AVAILABLE
ISBN 13: 978-0-88971-288-1
ISBN 10: 0-88971-288-3
Paperback
5.5 x 8 - 126 pp
June 2013
CAD$18.95 • USD$18.95

X

Book Description

One of the first lines of X, Shane Rhodes' sixth book of poetry, is a warning: "this book of verse demands more of verse, this book demands perversity." He goes on to write:

This book is about where I live, a place still settling, still making the land—law by law, arrest by arrest, jail by jail—its own
snow blown

Heed this warning. In X, Rhodes takes poetry from the comfortable land of the expected to places it has seldom been. Writing through the detritus of Canada’s colonization and settlement, Rhodes' writes poems to and with Canada's original documents of finding and keeping. He writes a poem to each of the eleven numbered treaties (the Post Confederation Treaties between many of Canada's First Nations and the Queen of England)—he writes to the fonts he finds in Treaty 5, the river he finds in Treaty 6, and the chemicals he finds in Treaty 8. Rhodes' writes poems to and with the Indian Act.

Beyond the treaties, Rhodes writes formal poetry using Indian status registration forms. He writes to the memory of Oka. He writes to the Government of Canada's Apology for the Indian Residential School System. He writes to the procreating beavers he finds in the Royal Charter of the Hudson Bay Company. X culminates in "White Noise," a long poem grown from Canada's collective rants, threats, cries and shouts in response to the Idle No More protests and the hunger strike of Chief Theresa Spence.
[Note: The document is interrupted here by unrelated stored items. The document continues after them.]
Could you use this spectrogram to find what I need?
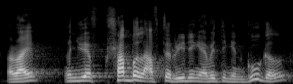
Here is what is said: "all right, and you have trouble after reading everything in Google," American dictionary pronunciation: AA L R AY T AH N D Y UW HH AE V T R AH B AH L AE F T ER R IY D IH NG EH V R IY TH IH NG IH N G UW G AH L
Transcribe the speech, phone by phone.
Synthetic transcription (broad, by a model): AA R AY T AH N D Y UW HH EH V T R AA B AH L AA F T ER R IY D IH NG EH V R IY T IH NG IH N G UW G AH L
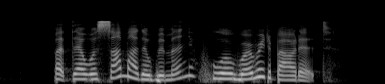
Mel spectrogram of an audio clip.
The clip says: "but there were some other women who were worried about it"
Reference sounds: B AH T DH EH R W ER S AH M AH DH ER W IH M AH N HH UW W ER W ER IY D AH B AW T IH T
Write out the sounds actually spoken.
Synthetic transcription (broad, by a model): B AH T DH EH W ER S AH M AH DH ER W IH M AH N HH UW W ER W ER IY D AH B AW T IH T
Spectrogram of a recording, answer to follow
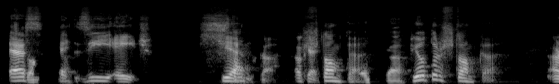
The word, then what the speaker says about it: Piotr: Well, actually, I mean, this is Piotr Stomka. Yeah, Stomka. So basically, like, it's Piotr. That's pretty self-explanatory.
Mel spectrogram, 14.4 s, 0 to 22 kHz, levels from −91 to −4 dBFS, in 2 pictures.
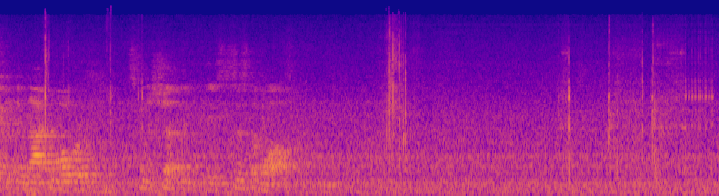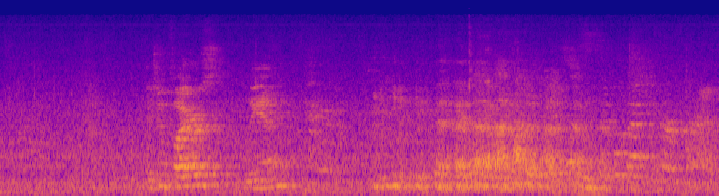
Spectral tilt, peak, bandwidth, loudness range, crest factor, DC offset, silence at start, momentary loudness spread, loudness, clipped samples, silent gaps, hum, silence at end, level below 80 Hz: -5 dB/octave; -10 dBFS; 16 kHz; 9 LU; 24 dB; under 0.1%; 0 s; 13 LU; -32 LUFS; under 0.1%; none; none; 0 s; -50 dBFS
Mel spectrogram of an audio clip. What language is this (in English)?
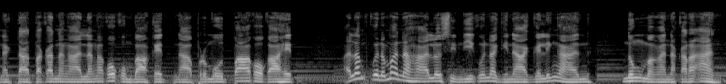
Filipino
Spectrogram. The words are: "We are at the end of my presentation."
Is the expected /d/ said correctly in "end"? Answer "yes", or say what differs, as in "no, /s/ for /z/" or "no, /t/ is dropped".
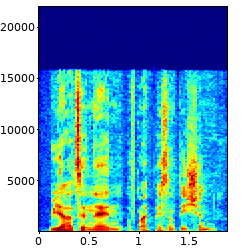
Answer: no, /d/ is dropped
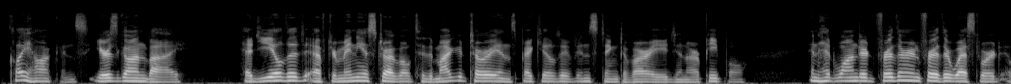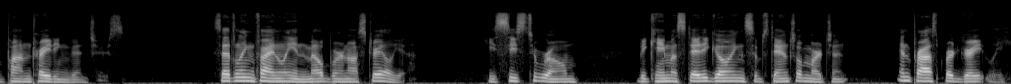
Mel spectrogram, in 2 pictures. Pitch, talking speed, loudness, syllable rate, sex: 140 Hz, 150 wpm, -21 LUFS, 5.6 syllables/s, male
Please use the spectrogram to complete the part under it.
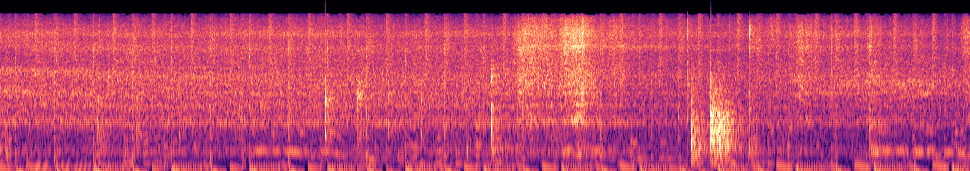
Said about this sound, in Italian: facciamola rosolare un pochino, aggiungiamo le carote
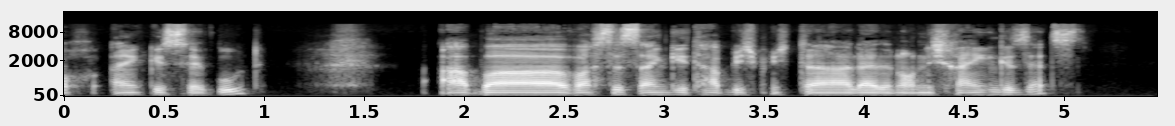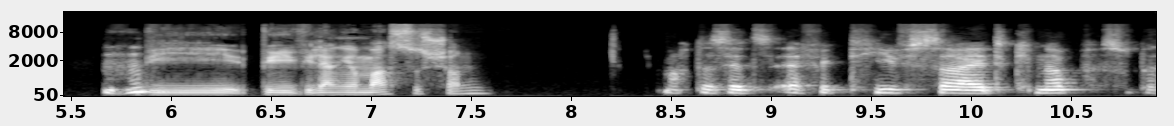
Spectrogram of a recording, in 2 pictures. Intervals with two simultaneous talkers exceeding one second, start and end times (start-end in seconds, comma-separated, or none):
none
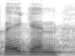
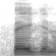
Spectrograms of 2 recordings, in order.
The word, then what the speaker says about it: Begin: It was long before Begin rhymes with Fagin, to which, by the way, I think it was Sharon, who was then defending Begin, responded, and time rhymes with slime.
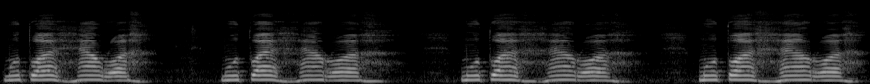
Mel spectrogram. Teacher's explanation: تائے مربوطہ کی آواز جو ہے ہا سکون میں بدل جائے گی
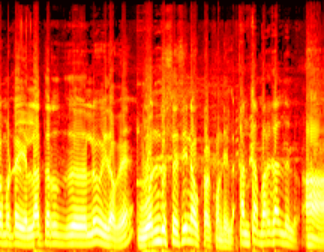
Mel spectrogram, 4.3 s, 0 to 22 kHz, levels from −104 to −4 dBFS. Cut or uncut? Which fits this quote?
cut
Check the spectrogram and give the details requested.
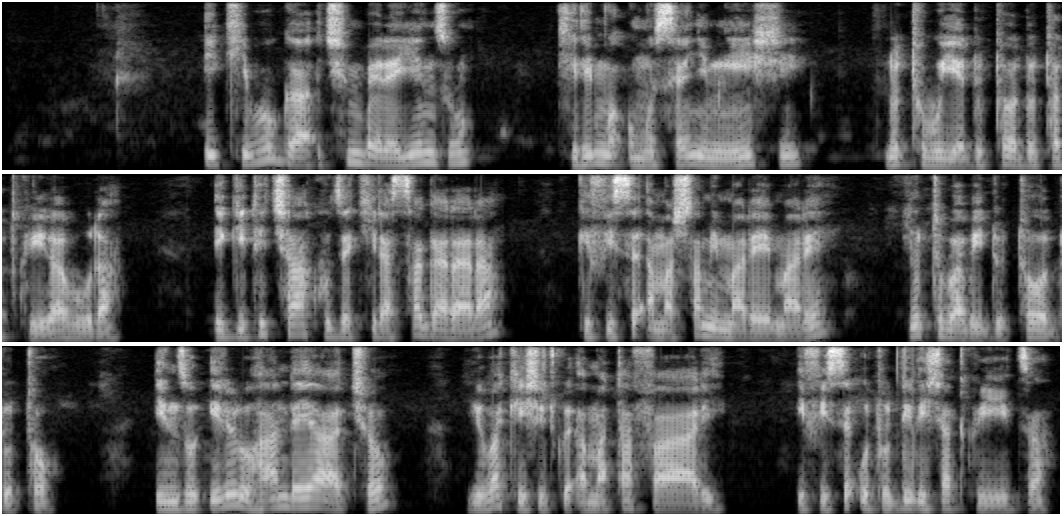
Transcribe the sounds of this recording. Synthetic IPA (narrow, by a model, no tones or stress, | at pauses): ikʰiβuɡat͡ʃimbe̞ɾe̞jinzu | kʰiɾimŋo̞ʔumuse̞ɲimŋiːnʃi | nutʰuβuje̞dutʰo̞dutʰo̞twiːɾaβuɾa | iɡitit͡ʃaːkʰuze̞kʰiɾasaɡaɾaɾa | ɡ̥ifise̞ʔamaʃamimaɾe̞maɾe̞ | nutuβaβidutʰo̞ːdutʰo̞ | inzuʔiɾiɾuɦaːnde̞jaːt͡ʃo̞ | juːβakiʃid͡ʒɡwe̞ʔamatafaːɾi | ifise̞ʔutudiɾiʃatwiːza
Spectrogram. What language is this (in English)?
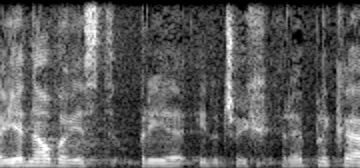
Croatian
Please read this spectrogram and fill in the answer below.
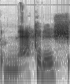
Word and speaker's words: Natchitoches: actually located in the town of NACA dish Louisiana and yes that is how you pronounce it took me some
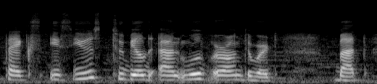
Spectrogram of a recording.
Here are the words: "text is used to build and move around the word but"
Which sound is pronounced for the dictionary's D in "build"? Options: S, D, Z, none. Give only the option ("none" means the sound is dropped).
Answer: D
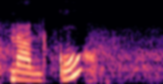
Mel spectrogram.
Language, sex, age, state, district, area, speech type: Kannada, female, 30-45, Karnataka, Shimoga, rural, read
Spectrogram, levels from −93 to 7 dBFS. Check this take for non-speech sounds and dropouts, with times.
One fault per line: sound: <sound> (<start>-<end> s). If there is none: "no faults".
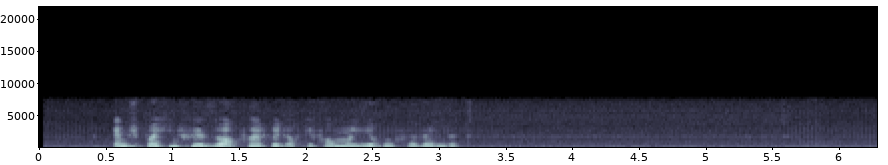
no faults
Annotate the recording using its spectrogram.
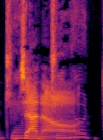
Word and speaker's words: Geno: Well, because it's spelled like Americans would read it Gino, but technically it's Geno. We understand that we're pronouncing it wrong and we'll try to remember to pronounce it right.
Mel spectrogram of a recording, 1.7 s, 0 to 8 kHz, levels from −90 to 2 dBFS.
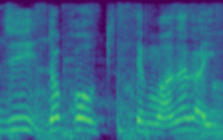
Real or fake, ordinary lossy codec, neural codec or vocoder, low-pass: fake; none; codec, 16 kHz, 8 kbps, FreqCodec, smaller model; 7.2 kHz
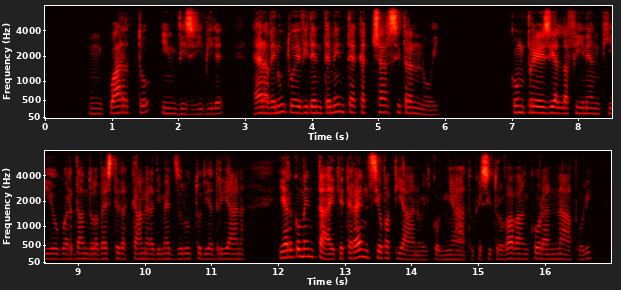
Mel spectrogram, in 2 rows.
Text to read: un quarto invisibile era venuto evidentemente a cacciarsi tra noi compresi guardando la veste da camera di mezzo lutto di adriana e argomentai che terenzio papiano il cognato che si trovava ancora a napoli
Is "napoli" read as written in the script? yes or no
yes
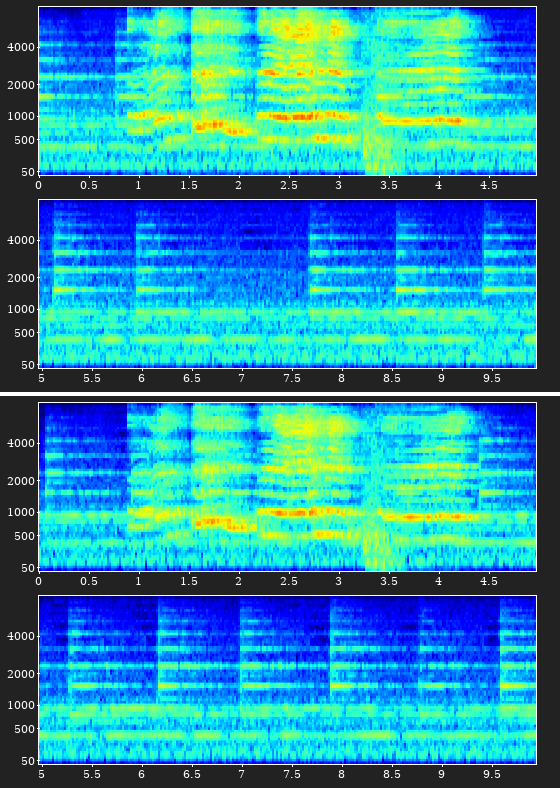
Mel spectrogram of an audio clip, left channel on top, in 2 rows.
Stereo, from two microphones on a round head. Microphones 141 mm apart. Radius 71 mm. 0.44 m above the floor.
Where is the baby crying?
55° left (ahead or behind), 2 m.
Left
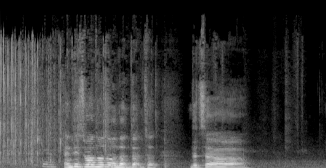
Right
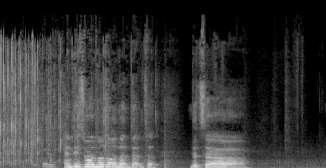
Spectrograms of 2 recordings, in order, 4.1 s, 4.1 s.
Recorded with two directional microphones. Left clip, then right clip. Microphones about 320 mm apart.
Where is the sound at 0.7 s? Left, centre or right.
Centre.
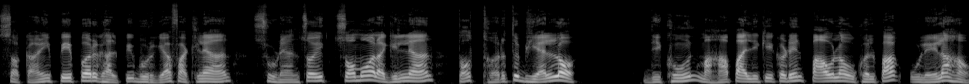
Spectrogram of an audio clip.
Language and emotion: Goan Konkani, fearful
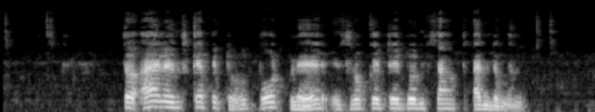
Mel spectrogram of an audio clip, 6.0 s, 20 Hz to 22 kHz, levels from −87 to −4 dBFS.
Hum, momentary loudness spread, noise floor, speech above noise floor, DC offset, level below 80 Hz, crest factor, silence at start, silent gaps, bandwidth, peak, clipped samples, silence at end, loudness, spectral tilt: none; 9 LU; -57 dBFS; 40 dB; under 0.1%; -52 dBFS; 18 dB; 1.25 s; none; 11.5 kHz; -2 dBFS; under 0.1%; 0.7 s; -17 LUFS; -7 dB/octave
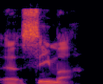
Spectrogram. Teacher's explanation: The perfect form of seem is sema, which accents the first syllable.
Through out the book, Rhodes surprises with what poetry and art can actually do with the seemingly unsalvageable and un-poetic that surrounds us. The design of X is also exhilarating. Not only is the book reversible—it must be read in two directions—but every page bursts with design, interference and thought.

X sings a new national anthem for Canada, an anthem stripped of patriotic fervor that truly sings of the past many would rather forget and the current state of Indigenous/settler race relations in Canada, an anthem fit for "a land held by therefores, herebys and hereinafters."